EXERCISE DESCRIPTION -
The reply should hold only the lines below from the one with "I need speech to text for this spectrogram." to the end, each copied exactly.

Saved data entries
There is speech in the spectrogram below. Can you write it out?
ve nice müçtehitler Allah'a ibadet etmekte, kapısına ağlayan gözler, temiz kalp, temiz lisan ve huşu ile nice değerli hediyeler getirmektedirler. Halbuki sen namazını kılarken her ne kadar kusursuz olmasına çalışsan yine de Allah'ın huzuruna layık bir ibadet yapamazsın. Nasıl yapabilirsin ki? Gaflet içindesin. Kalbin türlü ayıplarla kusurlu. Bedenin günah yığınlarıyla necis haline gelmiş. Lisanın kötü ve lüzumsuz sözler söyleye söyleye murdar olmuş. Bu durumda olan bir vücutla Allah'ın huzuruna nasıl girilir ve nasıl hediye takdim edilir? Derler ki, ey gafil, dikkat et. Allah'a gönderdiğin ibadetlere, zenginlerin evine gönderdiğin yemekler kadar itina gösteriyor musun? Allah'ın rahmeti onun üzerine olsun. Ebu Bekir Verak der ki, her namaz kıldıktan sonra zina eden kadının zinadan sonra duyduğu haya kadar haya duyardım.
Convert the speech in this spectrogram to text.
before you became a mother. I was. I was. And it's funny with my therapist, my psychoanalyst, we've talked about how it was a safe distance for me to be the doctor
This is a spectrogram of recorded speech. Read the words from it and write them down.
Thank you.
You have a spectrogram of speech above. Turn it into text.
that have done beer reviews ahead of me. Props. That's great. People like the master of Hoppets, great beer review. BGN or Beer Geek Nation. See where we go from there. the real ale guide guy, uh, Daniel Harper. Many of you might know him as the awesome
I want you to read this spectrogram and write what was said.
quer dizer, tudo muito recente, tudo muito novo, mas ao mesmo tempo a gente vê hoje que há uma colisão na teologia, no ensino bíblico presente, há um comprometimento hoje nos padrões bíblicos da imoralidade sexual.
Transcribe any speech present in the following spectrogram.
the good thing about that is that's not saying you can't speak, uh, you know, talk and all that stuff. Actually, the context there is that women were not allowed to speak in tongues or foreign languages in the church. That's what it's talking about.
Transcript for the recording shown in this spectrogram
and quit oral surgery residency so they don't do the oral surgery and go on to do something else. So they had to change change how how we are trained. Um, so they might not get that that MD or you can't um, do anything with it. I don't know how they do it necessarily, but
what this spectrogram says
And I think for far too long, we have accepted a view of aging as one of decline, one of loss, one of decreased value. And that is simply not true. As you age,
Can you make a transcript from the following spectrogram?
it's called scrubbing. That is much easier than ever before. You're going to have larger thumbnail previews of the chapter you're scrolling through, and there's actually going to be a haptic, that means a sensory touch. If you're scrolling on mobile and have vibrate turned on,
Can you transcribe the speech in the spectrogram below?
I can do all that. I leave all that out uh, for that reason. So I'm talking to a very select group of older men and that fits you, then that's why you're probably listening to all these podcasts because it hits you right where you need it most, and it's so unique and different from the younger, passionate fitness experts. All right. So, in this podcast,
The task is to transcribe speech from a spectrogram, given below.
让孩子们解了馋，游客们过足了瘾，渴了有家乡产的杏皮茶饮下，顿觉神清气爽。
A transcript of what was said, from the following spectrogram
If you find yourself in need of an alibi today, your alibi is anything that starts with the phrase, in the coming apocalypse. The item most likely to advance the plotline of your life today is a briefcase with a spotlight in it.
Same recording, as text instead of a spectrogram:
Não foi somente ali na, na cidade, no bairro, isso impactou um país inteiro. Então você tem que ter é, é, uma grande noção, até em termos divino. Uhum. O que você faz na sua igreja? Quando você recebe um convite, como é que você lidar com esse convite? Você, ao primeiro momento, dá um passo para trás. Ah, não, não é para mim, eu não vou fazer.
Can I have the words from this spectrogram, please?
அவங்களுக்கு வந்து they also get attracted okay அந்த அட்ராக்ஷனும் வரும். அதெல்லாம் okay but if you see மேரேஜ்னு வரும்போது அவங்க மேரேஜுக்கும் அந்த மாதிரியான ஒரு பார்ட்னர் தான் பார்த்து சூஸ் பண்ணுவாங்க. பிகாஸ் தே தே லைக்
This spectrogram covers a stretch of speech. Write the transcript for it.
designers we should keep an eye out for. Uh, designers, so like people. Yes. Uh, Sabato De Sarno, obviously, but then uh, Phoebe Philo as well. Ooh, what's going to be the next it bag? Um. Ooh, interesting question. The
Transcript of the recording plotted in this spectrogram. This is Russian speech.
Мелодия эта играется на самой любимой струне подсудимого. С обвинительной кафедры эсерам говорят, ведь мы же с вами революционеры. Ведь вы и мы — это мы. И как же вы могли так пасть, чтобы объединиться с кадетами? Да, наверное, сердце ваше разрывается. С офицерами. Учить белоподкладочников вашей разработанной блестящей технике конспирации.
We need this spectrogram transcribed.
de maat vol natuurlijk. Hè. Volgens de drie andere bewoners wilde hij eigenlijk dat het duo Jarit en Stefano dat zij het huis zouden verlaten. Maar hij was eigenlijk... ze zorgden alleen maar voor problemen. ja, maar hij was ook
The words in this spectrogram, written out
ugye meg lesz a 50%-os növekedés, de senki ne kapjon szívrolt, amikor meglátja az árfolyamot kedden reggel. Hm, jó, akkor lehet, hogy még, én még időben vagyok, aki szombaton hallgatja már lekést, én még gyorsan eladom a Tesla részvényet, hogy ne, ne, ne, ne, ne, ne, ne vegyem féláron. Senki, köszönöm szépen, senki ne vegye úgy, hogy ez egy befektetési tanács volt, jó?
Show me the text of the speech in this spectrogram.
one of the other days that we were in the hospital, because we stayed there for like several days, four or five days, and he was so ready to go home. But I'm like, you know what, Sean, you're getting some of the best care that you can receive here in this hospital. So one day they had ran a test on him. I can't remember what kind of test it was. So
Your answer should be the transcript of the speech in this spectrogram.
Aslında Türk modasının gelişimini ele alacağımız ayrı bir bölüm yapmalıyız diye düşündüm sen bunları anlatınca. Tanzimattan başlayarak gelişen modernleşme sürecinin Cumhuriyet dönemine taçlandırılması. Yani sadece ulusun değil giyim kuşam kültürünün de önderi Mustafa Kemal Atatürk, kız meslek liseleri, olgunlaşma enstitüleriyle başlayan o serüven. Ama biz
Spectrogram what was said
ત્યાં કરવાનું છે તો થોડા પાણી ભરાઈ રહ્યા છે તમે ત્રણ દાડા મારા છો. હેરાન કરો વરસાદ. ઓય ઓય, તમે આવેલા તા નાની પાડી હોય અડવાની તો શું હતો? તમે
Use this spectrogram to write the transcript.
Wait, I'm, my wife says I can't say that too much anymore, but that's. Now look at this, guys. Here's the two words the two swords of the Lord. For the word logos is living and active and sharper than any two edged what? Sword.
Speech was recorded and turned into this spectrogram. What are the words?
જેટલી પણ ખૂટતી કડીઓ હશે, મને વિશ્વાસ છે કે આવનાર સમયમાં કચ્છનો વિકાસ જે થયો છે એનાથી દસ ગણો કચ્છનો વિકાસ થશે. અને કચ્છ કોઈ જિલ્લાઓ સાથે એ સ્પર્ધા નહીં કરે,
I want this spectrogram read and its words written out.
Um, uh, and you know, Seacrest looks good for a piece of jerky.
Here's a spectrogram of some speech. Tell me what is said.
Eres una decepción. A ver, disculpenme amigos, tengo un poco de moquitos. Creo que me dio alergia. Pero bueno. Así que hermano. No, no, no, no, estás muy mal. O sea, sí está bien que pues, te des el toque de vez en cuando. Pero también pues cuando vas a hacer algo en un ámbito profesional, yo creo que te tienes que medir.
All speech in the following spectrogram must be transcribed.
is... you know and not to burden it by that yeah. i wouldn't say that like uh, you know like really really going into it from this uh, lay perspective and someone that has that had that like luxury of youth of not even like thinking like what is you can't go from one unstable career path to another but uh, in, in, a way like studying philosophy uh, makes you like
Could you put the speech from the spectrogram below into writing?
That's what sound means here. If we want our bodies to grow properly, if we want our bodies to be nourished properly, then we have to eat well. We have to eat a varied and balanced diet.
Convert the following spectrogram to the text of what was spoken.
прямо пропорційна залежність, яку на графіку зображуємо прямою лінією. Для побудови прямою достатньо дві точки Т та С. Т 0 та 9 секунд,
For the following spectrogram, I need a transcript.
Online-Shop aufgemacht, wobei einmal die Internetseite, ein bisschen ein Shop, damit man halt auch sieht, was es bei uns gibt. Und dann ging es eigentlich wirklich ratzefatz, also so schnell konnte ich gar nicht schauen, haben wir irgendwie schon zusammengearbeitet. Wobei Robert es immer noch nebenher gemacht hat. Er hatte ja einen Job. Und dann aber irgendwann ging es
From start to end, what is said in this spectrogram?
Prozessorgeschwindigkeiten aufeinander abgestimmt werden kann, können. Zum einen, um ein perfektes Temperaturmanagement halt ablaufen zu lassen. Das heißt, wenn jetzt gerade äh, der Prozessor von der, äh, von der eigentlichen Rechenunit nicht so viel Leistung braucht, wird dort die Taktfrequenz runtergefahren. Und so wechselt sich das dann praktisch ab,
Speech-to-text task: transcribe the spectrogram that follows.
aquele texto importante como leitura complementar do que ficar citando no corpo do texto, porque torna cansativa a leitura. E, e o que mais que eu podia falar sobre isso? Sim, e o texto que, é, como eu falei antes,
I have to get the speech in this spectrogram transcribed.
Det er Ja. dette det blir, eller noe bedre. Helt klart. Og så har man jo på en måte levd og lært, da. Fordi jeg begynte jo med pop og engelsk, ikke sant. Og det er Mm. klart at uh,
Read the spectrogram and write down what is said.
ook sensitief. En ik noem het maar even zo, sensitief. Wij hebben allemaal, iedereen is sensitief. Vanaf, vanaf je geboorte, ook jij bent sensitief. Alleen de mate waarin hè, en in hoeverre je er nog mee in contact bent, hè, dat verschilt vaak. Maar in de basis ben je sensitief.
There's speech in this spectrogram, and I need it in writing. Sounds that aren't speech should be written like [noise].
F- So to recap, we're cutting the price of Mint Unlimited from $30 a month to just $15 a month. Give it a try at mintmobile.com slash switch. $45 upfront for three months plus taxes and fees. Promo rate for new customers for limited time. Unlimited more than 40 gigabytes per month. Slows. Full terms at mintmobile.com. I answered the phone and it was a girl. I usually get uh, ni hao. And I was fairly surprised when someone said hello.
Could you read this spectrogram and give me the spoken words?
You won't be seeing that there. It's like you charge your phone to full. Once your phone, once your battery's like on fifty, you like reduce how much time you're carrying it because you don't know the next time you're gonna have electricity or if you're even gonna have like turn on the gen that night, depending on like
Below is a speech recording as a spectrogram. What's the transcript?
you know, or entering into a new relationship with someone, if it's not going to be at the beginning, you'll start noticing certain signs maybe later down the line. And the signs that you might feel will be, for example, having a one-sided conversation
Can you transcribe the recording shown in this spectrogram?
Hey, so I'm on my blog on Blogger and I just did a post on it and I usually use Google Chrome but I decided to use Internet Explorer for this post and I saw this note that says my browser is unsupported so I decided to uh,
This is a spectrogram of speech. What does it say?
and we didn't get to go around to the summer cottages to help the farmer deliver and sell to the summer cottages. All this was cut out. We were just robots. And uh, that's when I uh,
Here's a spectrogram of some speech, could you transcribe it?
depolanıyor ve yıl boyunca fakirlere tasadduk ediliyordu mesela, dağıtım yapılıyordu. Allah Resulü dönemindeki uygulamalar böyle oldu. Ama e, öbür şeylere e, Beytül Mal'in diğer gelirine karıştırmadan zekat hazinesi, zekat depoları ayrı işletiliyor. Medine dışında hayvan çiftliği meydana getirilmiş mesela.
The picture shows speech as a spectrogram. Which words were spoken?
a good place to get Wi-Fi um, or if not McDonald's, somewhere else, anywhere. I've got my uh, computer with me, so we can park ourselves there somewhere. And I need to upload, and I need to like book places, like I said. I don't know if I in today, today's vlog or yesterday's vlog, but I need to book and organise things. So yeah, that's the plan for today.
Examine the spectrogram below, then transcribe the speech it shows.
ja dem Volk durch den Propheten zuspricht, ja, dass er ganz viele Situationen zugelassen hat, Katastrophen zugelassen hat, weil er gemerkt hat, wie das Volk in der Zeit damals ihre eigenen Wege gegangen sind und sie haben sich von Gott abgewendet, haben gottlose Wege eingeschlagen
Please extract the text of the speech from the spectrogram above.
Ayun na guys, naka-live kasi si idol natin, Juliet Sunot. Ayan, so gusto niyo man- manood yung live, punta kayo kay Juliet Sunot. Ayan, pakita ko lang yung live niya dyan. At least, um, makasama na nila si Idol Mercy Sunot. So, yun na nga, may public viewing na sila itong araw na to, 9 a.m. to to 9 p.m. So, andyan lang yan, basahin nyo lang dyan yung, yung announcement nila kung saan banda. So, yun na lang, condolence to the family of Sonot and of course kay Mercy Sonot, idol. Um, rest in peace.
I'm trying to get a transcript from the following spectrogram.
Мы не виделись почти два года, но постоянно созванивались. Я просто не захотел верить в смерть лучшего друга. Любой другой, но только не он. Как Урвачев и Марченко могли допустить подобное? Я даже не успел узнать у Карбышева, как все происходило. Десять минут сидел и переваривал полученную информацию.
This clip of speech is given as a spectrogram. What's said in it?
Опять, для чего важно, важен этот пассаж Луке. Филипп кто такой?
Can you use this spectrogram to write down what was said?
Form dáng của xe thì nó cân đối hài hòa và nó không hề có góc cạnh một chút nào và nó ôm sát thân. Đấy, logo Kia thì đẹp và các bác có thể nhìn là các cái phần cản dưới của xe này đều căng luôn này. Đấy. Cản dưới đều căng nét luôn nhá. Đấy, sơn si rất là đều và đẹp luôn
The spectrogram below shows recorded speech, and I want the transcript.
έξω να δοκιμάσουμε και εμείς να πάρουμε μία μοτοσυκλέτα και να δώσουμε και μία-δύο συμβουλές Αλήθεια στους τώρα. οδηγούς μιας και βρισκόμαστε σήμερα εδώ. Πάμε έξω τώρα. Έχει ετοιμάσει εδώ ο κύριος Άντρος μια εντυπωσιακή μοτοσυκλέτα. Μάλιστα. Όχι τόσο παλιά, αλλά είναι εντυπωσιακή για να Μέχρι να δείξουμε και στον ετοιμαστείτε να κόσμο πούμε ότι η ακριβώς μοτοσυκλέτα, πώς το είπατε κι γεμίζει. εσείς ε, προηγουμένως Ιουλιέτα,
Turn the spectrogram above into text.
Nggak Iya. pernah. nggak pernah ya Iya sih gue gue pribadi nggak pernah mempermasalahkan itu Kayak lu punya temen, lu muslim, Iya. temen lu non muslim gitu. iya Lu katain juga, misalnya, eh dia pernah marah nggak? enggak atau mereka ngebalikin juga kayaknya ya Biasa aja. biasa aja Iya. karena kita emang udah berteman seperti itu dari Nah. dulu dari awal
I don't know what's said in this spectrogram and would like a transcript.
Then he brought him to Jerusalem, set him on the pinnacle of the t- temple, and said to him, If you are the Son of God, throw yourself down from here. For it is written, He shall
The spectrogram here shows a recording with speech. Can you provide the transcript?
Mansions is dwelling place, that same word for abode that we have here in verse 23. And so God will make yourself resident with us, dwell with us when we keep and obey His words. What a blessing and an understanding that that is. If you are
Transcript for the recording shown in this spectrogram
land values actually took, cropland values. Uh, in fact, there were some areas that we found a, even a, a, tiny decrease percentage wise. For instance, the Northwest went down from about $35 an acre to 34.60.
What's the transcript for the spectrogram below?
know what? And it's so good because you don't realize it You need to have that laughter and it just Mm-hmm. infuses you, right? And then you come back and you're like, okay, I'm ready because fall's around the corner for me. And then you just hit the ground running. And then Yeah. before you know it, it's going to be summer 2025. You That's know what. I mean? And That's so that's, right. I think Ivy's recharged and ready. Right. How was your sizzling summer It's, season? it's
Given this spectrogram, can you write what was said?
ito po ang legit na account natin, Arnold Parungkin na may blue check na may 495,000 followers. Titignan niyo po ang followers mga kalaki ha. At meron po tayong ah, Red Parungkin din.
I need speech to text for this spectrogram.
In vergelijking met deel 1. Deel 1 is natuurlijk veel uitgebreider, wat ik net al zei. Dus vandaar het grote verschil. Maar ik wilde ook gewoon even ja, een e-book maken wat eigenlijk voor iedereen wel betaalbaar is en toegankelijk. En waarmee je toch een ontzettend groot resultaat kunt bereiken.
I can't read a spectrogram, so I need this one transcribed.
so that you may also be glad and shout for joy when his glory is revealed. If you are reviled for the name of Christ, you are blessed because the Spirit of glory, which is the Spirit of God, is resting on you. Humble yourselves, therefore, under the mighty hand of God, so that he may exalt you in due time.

EXPECTED ANSWER -
I need speech to text for this spectrogram.
In vergelijking met deel 1. Deel 1 is natuurlijk veel uitgebreider, wat ik net al zei. Dus vandaar het grote verschil. Maar ik wilde ook gewoon even ja, een e-book maken wat eigenlijk voor iedereen wel betaalbaar is en toegankelijk. En waarmee je toch een ontzettend groot resultaat kunt bereiken.
I can't read a spectrogram, so I need this one transcribed.
so that you may also be glad and shout for joy when his glory is revealed. If you are reviled for the name of Christ, you are blessed because the Spirit of glory, which is the Spirit of God, is resting on you. Humble yourselves, therefore, under the mighty hand of God, so that he may exalt you in due time.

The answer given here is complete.